The Texas Rangers hoped they were adding one of MLB's most feared hitters via their $325 million contract with Corey Seager. The Los Angeles Angels certainly acted like they got their wish.
With the bases loaded and one out in the fourth inning on Friday, the Angels chose to protect a 4-2 lead by intentionally walking the Rangers' star shortstop. Seager could hardly believe what he was seeing after being told to take his base.
Let's get wacky on a Friday night!
We got an intentional walk with the bases loaded!!! 🤯 pic.twitter.com/enmXExTi24
— MLB (@MLB) April 16, 2022
Did the gambit work out? Kinda. The Angels were facing a scenario where a hit by Seager meant a tie game and a homer meant a two-run deficit. Rangers catcher Mitch Garver notched a sacrifice fly in the next at-bat and Adolis Garcia popped out to end the inning.
So the Rangers allowed about as many runs as they would have had Seager singled. Given that it happened despite the Rangers making outs on the next two batters and it was possible for Seager to, y'know, make an out, you could say the Angels might have been a little too cute. Then again, Seager entered Friday hitting .346/.393/.500 and has a history of clutch hits at Globe Life Field.

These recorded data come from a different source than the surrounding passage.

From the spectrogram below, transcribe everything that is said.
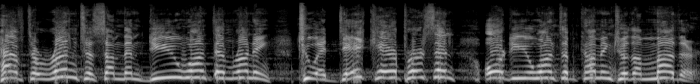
have to run to something, do you want them running to a daycare person or do you want them coming to the mother?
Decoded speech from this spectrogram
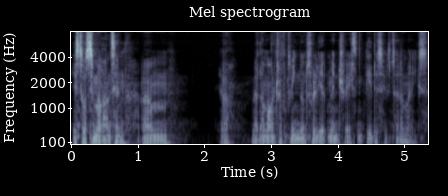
ist trotzdem ein Wahnsinn. Ähm, ja, weil der Mannschaft gewinnt und verliert mit dem schwächsten Glied, das hilft halt einmal nichts.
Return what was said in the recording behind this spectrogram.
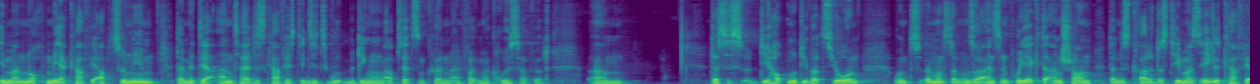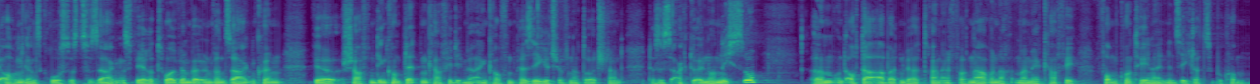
immer noch mehr Kaffee abzunehmen, damit der Anteil des Kaffees, den sie zu guten Bedingungen absetzen können, einfach immer größer wird. Ähm, das ist die Hauptmotivation. Und wenn wir uns dann unsere einzelnen Projekte anschauen, dann ist gerade das Thema Segelkaffee auch ein ganz großes zu sagen. Es wäre toll, wenn wir irgendwann sagen können, wir schaffen den kompletten Kaffee, den wir einkaufen, per Segelschiff nach Deutschland. Das ist aktuell noch nicht so. Ähm, und auch da arbeiten wir dran, einfach nach und nach immer mehr Kaffee vom Container in den Segler zu bekommen.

How rare is such an intentional walk? Well, it's happened three times since 1950, per MLB.com's Sarah Langs. One of them is Bonds and the other two are Joe Maddon-managed teams facing the Rangers.

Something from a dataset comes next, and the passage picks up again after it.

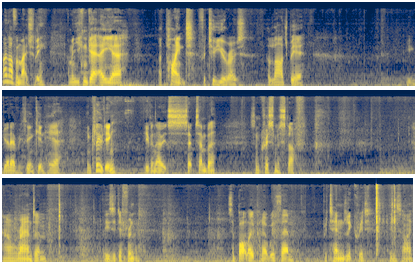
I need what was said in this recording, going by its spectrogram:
I love them actually. I mean, you can get a, uh, a pint for two euros, a large beer. You can get everything in here, including even though it's September, some Christmas stuff. How random. These are different. It's a bottle opener with um, pretend liquid inside.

Intentional walks with bases loaded, since 1950:
Corey Seager, tonight
Josh Hamilton, 2008
Barry Bonds, 1998
Tonight & '08 were vs Joe Maddon-managed teams
— Sarah Langs (@SlangsOnSports) April 16, 2022
Good decision or not, it worked out for the Angels, who went on to win 9-6 thanks to two homers from Shohei Ohtani. Maybe the Rangers should have walked him.